Any American still looking for a decent reason to support the “Keep Olympic Wrestling” movement need look no further than Cornell wrestler Kyle Dake: The four time NCAA national champ who was also the only USA wrestler to score a win against Iran at last week’s “Rumble on the Rails.”
And now, on top of his successes in the ring and his recent charismatic appearance on the Dan Patrick Show, Dake has also been named the inaugural Sports Illustrated College Athlete of the Year for winning his four already impressive national titles at four different weight classes.
“What Kyle did is more remarkable than anybody who came before him,” Cornell coach Rob Koll told SI’s Luke Winn. “I’m not saying he was better than Cael [Sanderson] or better than Pat Smith.
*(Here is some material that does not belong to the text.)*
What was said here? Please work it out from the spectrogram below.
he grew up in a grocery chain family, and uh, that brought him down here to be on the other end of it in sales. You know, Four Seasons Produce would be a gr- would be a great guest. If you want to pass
I’m just saying I believe what he did was more remarkable, even though he lost some matches in his career.”
Dake went 137-4 during in college, moving up a weight class each season from 141 pounds to 149, 157, and finally 165 as a senior. And he admitted that the moves were as much about helping his team and that proving wrestlers don’t always need to cut weight as they were about his historic feat.
Dake didn’t make it to London last summer, probably because he shares a weight class with Olympic 74kg freestyle gold medalist Jordan Burroughs. But as one of the world’s top wrestlers, expect to see Dake in Rio, and expect to see him continue the fight to “Keep Olympic Wrestling.”
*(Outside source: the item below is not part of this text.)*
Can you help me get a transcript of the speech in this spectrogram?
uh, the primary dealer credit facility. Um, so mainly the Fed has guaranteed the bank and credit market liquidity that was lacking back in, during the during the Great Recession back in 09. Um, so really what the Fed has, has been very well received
A film crew has been following Usain Bolt for many months and is expected to do so through his Olympic farewell in Rio.
The final product, “I am Bolt,” is a Universal Pictures film.
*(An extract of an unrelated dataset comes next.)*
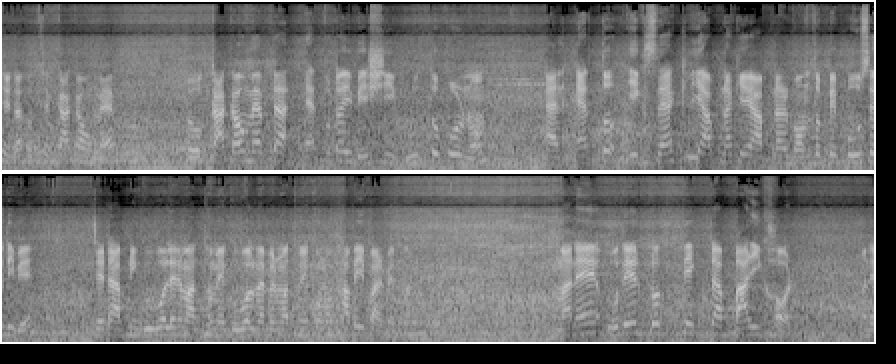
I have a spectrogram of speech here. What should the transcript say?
সেটা হচ্ছে কাকাও ম্যাপ। তো কাকাও ম্যাপটা এতটাই বেশি গুরুত্বপূর্ণ অ্যান্ড এত এক্স্যাক্টলি আপনাকে আপনার গন্তব্যে পৌঁছে দিবে যেটা আপনি গুগলের মাধ্যমে, গুগল ম্যাপের মাধ্যমে কোনোভাবেই পারবেন না। মানে ওদের প্রত্যেকটা বাড়ি ঘর মানে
A teaser video was published Tuesday, 10 days before the Rio Olympic Opening Ceremony.
A short promo of the film was screened at the Berlin Film Festival in February.
In Rio, Bolt will try to sweep the 100m, 200m and 4x100m golds at a third straight Games.
MORE: Bolt: ‘I know the sport needs me to win’
RIO DE JANEIRO (AP) — Brazilian soccer star Neymar says the problems at the athletes’ village could harm the preparations of some Olympic competitors at the Rio Games.
“If this is all true, we have to lament it. We had so much time to get everything ready, but some things didn’t work out,” he said as Brazil’s men’s team prepares for the Olympic tournament.
“I hope they fix all the problems,” he said. “It’s complicated for athletes to come from abroad and realize that their accommodation is not in good condition. You prepare three years of your life to be in the Olympics and then something like this ends up hurting you. It’s not nice. I hope they can fix everything and that everybody can be happy”
Brazil’s men’s team is preparing for the games at a training camp in the mountain city of Teresopolis on the outskirts of Rio de Janeiro.
In other news, Brazil’s starting goalkeeper injured his right elbow and could miss the team’s final warmup match ahead of the games.
Fernando Prass did not practice on Tuesday after complaining of pain in his elbow and it remains unclear whether he will be fit to play the friendly against Japan on Saturday. The 38-year-old Palmeiras player will be re-evaluated daily.
Prass was one of the players older than 23 selected for Brazil’s squad, under Olympic soccer rules.
Brazil’s opening game at the Olympics is against South Africa on Aug. 4 in Brasilia.
MORE: Belarus says athletes village unsanitary, but Australia set to move in